Funded by the European Space Agency under its Future Launchers Preparatory Programme (FLPP), this project is set to bring a massive injection of talent to this region of Spain.
The European Space Agency (ESA) has pledged its support to PLD Space, a start-up based at the Universidad Miguel Hernández Science Park (PCUMH) in Elche, to the tune of 750,000 euros for its project «Liquid-Propulsion Stage Recovery». These funds will enable PLD Space to carry out both ground and flight testing, and mature its technologies to the point of being able to make its first space launch, a feat set, according to its founders, for 2018. The start-up will be joined by the company COMET Ingeniería in Valencia and the Basque technology centre Tecnalia.
The project is the first of its kind in Europe, breaking with standard practice in the aerospace sector to design the continent’s first completely reusable commercial launcher. Traditionally, disposable rockets have been used to launch satellites into orbit. These new rockets will drastically cut the cost of scientific and commercial access to space.

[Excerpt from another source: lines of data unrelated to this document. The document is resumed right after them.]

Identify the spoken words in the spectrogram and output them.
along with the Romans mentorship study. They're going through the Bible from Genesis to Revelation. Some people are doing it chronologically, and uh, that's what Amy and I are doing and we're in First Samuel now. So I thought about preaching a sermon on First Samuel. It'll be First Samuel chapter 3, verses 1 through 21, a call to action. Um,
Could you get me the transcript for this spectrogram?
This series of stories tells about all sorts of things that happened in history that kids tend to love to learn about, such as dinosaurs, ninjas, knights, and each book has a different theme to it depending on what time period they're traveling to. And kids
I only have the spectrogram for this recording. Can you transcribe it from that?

Reusable rocket technologies have already been developed in the States by companies such as SpaceX and Blue Origin. In December 2015 and for the first time in history, Elon Musk’s SpaceX successfully landed its Falcon 9, a 70m tall rocket weighing in at 550 tonnes on take-off. This technological milestone was joined in the same year by the landing of the unmanned New Shephard rocket by Jeff Bezos’ Blue Origin, another entrepreneur perhaps better known for his online retail company, Amazon. Both companies have had the financial and technological backing of NASA from the outset to carry out these feats, which have passed into the history books.

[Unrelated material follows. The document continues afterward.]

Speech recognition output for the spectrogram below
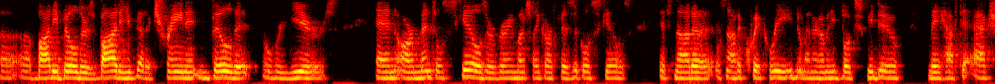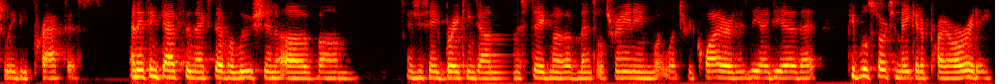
a bodybuilder's body, you've got to train it and build it over years. And our mental skills are very much like our physical skills. It's not a it's not a quick read. No matter how many books we do, they have to actually be practiced. And I think that's the next evolution of um, as you say, breaking down the stigma of mental training, what, what's required is the idea that people start to make it a priority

PLD Space’s project is a first in Europe for liquid propulsion launchers. Currently the team is immersed in the technology development stage, aiming to have a reusable rocket ready by 2018. For its CEO and co-founder, Raúl Torres, «this project is the beginning of ESA support for our company and small commercial launcher technologies», adding that «PLD Space rockets will meet the launch needs of the small satellite market, valued at over seven billion dollars in 2020».

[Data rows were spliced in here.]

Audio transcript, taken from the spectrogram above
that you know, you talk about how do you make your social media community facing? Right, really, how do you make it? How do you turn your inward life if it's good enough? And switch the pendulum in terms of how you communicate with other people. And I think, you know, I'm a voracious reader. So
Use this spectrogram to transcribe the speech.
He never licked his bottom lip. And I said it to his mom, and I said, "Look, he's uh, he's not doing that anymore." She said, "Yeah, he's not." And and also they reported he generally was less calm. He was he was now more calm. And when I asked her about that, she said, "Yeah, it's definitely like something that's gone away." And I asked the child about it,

Meanwhile, technology director and fellow co-founder, Raúl Verdú, tells us that «we are positioning ourselves within Europe as the go-to provider for the commercial space launchers of the future». He also points out that «the American company SpaceX achieved what it did with 4000 engineers, and at Blue Origin the team is now 500 strong. PLD Space hopes to employ just over 100 engineers by 2020».
Based at the UMH Science Park, PLD Space is already working on its next phase. This includes opening, in Elche, the first suborbital and small orbital rocket manufacturing and assembly plant in Europe. As Torres and Verdú point out, «Elche will become the European technology hub for this sector and will attract highly-qualified engineering, manufacturing and assembly professionals in all rocket subsystems».
Besides its installations at the UMH Science Park, the company has a test stand at Teruel airport. It plans to build two new test stands at this site in order to meet the needs of its development programme. These stands will allow the company to test its rocket motors before flight, as well as conduct static testing of the fully-assembled rockets.
Source: Universidad Miguel Hernández Science Park